Favourite Ingredient?

Coconut. It is just so versatile. You can use it in anything! You got coconut cream, coconut milk, coconut flesh, coconut, juice, coconut flakes. It is the base to most of my curries and sweet dishes. it can be a garnish, it can be a drink, it is just awesome!


Food Philosophy?

That one is easy. I say it to the chefs all the time. “Do simple things really well”. We are not trying to do anything super fancy. But I am super particular about the details. It’s the difference between a basic item being yummy and edible or a basic dish being WOW. Simple and so tasty!


Where do you go to eat on a night off?

Bells Diner. Chicken Joint. I order the hot chicken wings. Just hot wings. Feel good food. Comfort food. It’s a bit of a release, you know?


How would you rate Melbourne’s culinary scene?

It is exceptional. The food quality is world class. Anywhere you go, you are going to get something that is great. We are lucky that there are so many people following the good food trend in Melbourne.

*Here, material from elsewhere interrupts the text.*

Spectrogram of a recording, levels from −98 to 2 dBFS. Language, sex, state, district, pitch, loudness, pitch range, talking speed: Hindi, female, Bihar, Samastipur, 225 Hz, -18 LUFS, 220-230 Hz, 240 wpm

It really adds to the overall standard. And it makes you feel pushed to do better, because everyone is in the same boat striving to give Melbourne the best food.


How did Melbourne get such a popular scene?

When MasterChef started to get big I noticed a huge difference in the way customers approached food. Their knowledge and their involvement towards their favourite dishes put your as a chef under the microscope. It starting to push the industry standard forward. When you get the average punter strolling in asking technical questions, you have to be in the position to do it and deliver.


What is one culinary trend that needs to stop?

SCHWIPES! Also known as the ‘smear’. The schwipe of a puree, or the schwipes of jus. Ugh! The schwipe is ready for the bin. Any schwipe, no more, no more schwipes please!


What celebrity chef would you like to cook dinner for?

David Chang, American restaurateur, author, and television personality. Just because he is not serious and I reckon he would be really funny to have a drink with.


What would you cook for him?

I might make him a Mapo Tofu. Smoked Mapo tofu with a vegan kimchi. Because it would create curiosity as his kimchi is the opposite of a vegan kimchi. It would be interesting to him and different to what he would expect.


What is the Forbidden Foods grain you are most excited to work with?

It is mostly the organic short grain brown rice. For me it is the most versatile. You can do almost anything with it. It’s like Mr international.


What are you going to bring to table as the New Forbidden Foods chef 2017?

Accessibility and versatility. My starting point so far is… Here is the recipe. But here is the recipe for the meat eater and here is the same recipe for the vegetarian, and the same recipe for the vegan. I don’t want it to be a recipe. I want it to be a guide to create and mould to the cooks needs. I want to show them, here is the way I do it, but here are some markers so you can change this dish to your own tastes.

I want people to read the recipes and use their initiative if there are missing an ingredient. I want them to go, wow I can use this pumpkin instead of using potato. I don’t want people to think they have to stick to the recipe. I want them to explore and have fun with it! No one ever has all that stuff in their fridge anyway; they may have brown rice… and water. So I want people to improvise with these ideas. Well that is what I am hoping for.